1. Z-Wave Introduction
Z-Wave is a wireless communications protocol used primarily for home automation. It is a mesh network using low-energy radio waves to communicate from appliance to appliance, allowing for wireless control of residential appliances and other devices, such as lighting control, security systems, thermostats, windows, locks, swimming pools and garage door openers. Like other protocols and systems aimed at the home and office automation market, a Z-Wave system can be controlled via the Internet from a smart phone, tablet or computer, and locally through a smart speaker, wireless keyfob, or wall-mounted panel with a Z-Wave gateway or central control device serving as both the hub controller and portal to the outside. Z-Wave provides the application layer interoperability between home control systems of different manufacturers that are a part of its alliance. There are a growing number of interoperable Z-Wave products; over 1,700 in 2017, and over 2,600 by 2019.
Sigma Designs acquired Z-Wave in December 2008. Following the acquisition, Z-Wave’s US headquarters in Fremont, California were merged with Sigma’s headquarters in Milpitas, California. As part of the changes, the trademark interests in Z-Wave were retained in the United States by Sigma Designs and acquired by a subsidiary of Aeotec Group in Europe. On January 23, 2018, Sigma announced it planned to sell the Z-Wave technology and business assets to Silicon Labs for $240 million, and the sale was completed on April 18, 2018.
In 2005, there were six products on the market that used Z-Wave technology. By 2012, as smart home technology was becoming increasingly popular, there were approximately 600 products using Z-Wave technology available in the US. As of January 2019, there are over 2,600 Z-Wave certified interoperable products.
2. Z-Wave switch an sensor project
- It’s a very simple schematic design, since all the hard jobs had been handled by Sigma Design, we just prepare power for the ZM5202 module and use its GPIOs to drive the relay.
- The sensor module will read digital input from 3 pins, we can have some real sensors output to these pins
- The hardest job in this task is antenna design since I have no knowledge about RF signals.
- The good news is we have examples of designs that ready to use, I just copied them.
2.3 Board bring up
- That is an amazing task, it will test our patience and perseverance.
- The Zwave SDK support both IDE and Makefile to build the firmware, we need the C51 toolchain in order to build the source code.
- On this project, I had used KeilC IDE for development.
2.5 Video demo
- We will use the benefit of Mesh network that the Z-Wave protocol provides, my test scenario will likely as below:

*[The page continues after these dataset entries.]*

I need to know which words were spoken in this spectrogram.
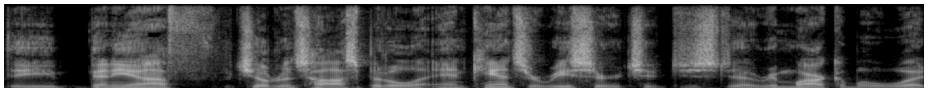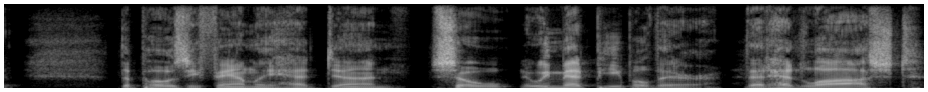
the Benioff Children's Hospital and cancer research. It's just uh, remarkable what the Posey family had done. So we met people there that had lost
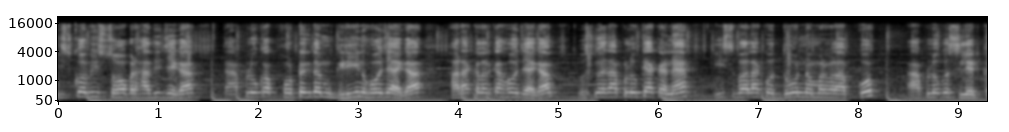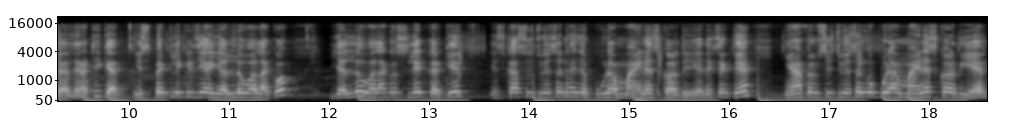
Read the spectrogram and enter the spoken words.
इसको भी सौ बढ़ा दीजिएगा तो आप लोग का फ़ोटो एकदम ग्रीन हो जाएगा, हरा कलर का हो जाएगा, उसके बाद आप लोग क्या करना है, इस वाला को दो नंबर वाला आपको आप लोग को सिलेक्ट कर देना, ठीक है? इस पर क्लिक कीजिएगा येल्लो वाला को। येल्लो वाला को सिलेक्ट करके इसका सिचुएशन है जो पूरा माइनस कर दीजिए। देख सकते हैं, यहाँ पे हम सिचुएशन को पूरा माइनस कर दिए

- Think about the case you have 3 buttons in your bedroom and you want to turn on/off the lights in the backyard, the garage, or the garden that far away from your buttons.
- In the picture above, the sensor can reach switch1 directly but can’t reach switch2 and switch3.
- with MESH network, switch1, switch2 will retransmit the packet from other nodes if it was not a destination of the packet. So, with this feature, we can extend the device reachable scope.
- In this demo, I used 3 modules as 3 binary switches.
- The module on the kit worked as the binary sensor (used buttons on carrier board).
- The Zwave USB was used as a static controller.
- We have some extra steps with the software on the host machine to:
- Request the controller node to create a Z-Wave network.
- Allow 3 switches and 1 sensor to join the network.
- The sensor module has 3 inputs (represent 3 control sources), so we need to associate each input with a specific switch.
- In the video below, I had done those steps, so when I press the button on the sensor module (buttons on carrier board), the led on the associated switch will on/off accordingly.